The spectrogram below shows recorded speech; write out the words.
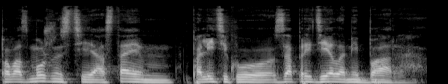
по возможности оставим политику за пределами бара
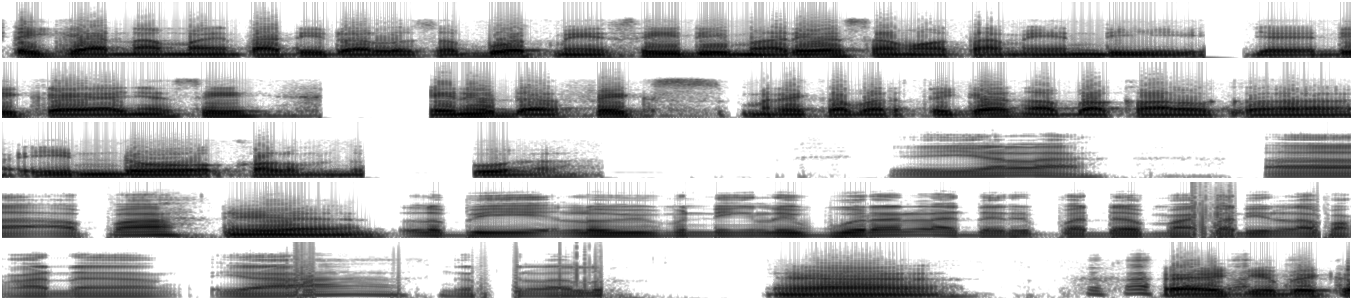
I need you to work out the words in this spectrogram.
tiga nama yang tadi udah lo sebut Messi, Di Maria sama Otamendi. Jadi kayaknya sih ini udah fix mereka bertiga nggak bakal ke Indo kalau menurut gue. Ya iyalah. Eh, apa Iya, lebih lebih mending liburan lah daripada main di lapangan yang ya ngerti lah lu. ya. Kayak GBK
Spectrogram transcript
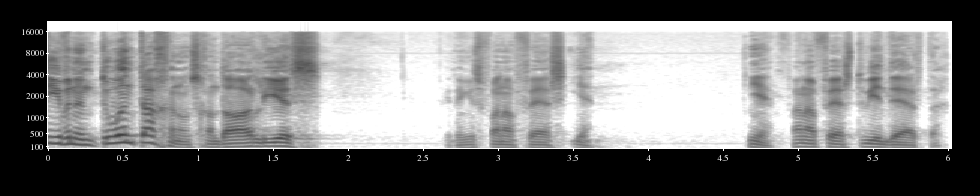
27 en ons gaan daar lees. Ek dink dit is vanaf vers 1. Nee, vanaf vers 32.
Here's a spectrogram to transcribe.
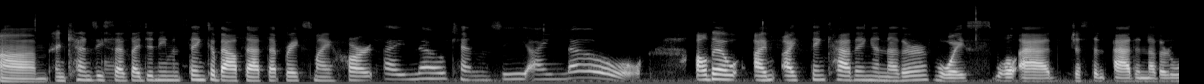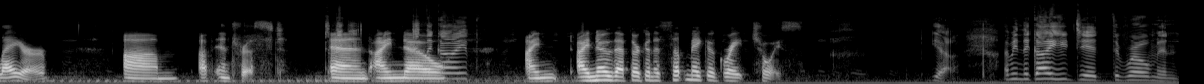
Um, and Kenzie Oh. says, I didn't even think about that. That breaks my heart. I know, Kenzie. I know. Although I, I think having another voice will add just an, add another layer um, of interest. And I know the guy, I I know that they're going to make a great choice. yeah. I mean, the guy who did the Roman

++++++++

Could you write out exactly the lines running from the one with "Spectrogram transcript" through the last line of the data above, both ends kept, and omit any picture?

RESULT:
Spectrogram transcript
27 en ons gaan daar lees. Ek dink dit is vanaf vers 1. Nee, vanaf vers 32.
Here's a spectrogram to transcribe.
Um, and Kenzie Oh. says, I didn't even think about that. That breaks my heart. I know, Kenzie. I know. Although I, I think having another voice will add just an, add another layer um, of interest. And I know the guy, I I know that they're going to make a great choice. yeah. I mean, the guy who did the Roman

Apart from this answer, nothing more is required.